Prompt
Output each record exactly, excluding pictures.
• • •
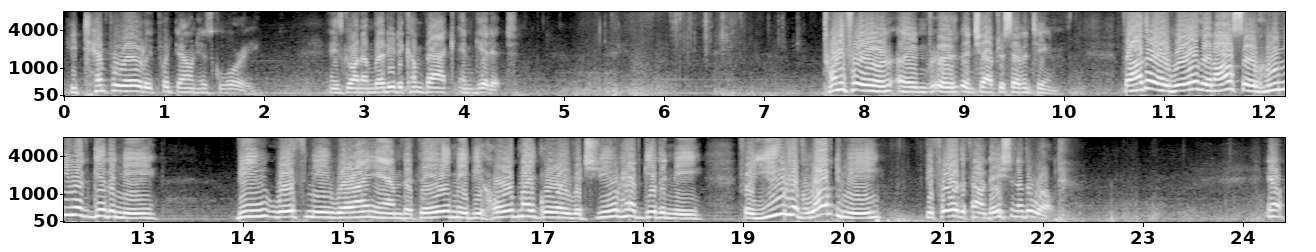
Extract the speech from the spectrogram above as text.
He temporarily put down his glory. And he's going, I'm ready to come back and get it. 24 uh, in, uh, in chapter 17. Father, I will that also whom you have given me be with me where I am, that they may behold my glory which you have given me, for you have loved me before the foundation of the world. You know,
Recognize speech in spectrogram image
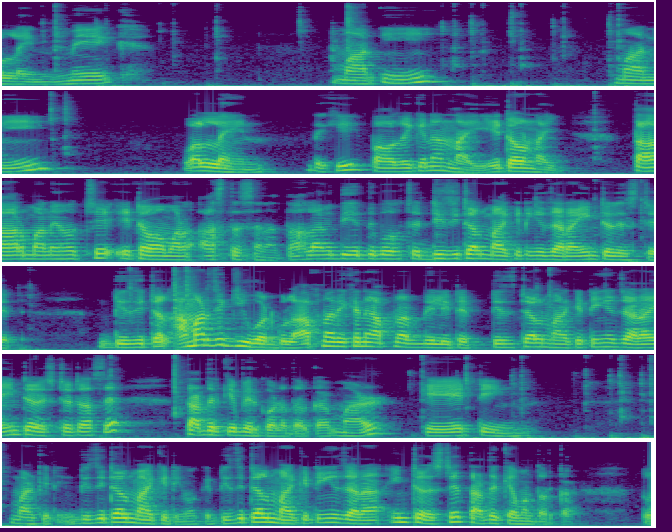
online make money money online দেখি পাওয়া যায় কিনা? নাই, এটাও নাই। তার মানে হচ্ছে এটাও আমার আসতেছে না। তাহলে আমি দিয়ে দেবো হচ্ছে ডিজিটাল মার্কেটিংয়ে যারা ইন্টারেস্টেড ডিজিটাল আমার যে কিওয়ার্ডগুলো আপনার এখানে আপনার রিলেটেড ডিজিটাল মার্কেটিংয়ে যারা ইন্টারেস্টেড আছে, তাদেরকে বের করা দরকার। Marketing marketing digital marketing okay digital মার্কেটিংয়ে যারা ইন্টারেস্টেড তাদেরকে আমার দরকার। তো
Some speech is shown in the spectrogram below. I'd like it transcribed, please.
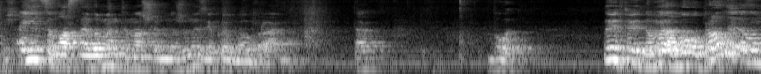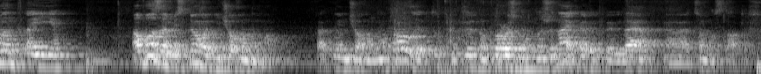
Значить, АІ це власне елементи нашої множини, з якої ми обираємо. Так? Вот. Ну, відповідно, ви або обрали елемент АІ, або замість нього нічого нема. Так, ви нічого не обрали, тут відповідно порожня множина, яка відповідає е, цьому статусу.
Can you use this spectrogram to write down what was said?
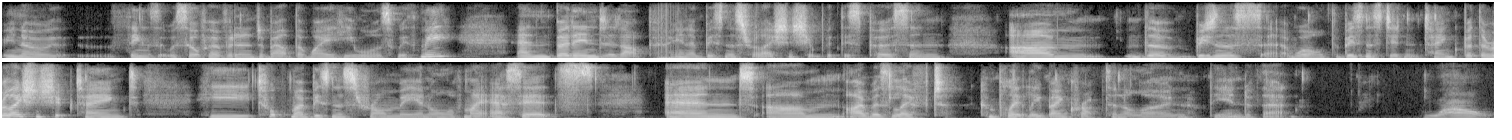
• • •
Reply to the task
Extract the speech from the spectrogram above as text.
He temporarily put down his glory. And he's going, I'm ready to come back and get it. 24 uh, in, uh, in chapter 17. Father, I will that also whom you have given me be with me where I am, that they may behold my glory which you have given me, for you have loved me before the foundation of the world. You know,
Recognize speech in spectrogram image
online make money money online দেখি পাওয়া যায় কিনা? নাই, এটাও নাই। তার মানে হচ্ছে এটাও আমার আসতেছে না। তাহলে আমি দিয়ে দেবো হচ্ছে ডিজিটাল মার্কেটিংয়ে যারা ইন্টারেস্টেড ডিজিটাল আমার যে কিওয়ার্ডগুলো আপনার এখানে আপনার রিলেটেড ডিজিটাল মার্কেটিংয়ে যারা ইন্টারেস্টেড আছে, তাদেরকে বের করা দরকার। Marketing marketing digital marketing okay digital মার্কেটিংয়ে যারা ইন্টারেস্টেড তাদেরকে আমার দরকার। তো
Some speech is shown in the spectrogram below. I'd like it transcribed, please.
Значить, АІ це власне елементи нашої множини, з якої ми обираємо. Так? Вот. Ну, відповідно, ви або обрали елемент АІ, або замість нього нічого нема. Так, ви нічого не обрали, тут відповідно порожня множина, яка відповідає е, цьому статусу.
Can you use this spectrogram to write down what was said?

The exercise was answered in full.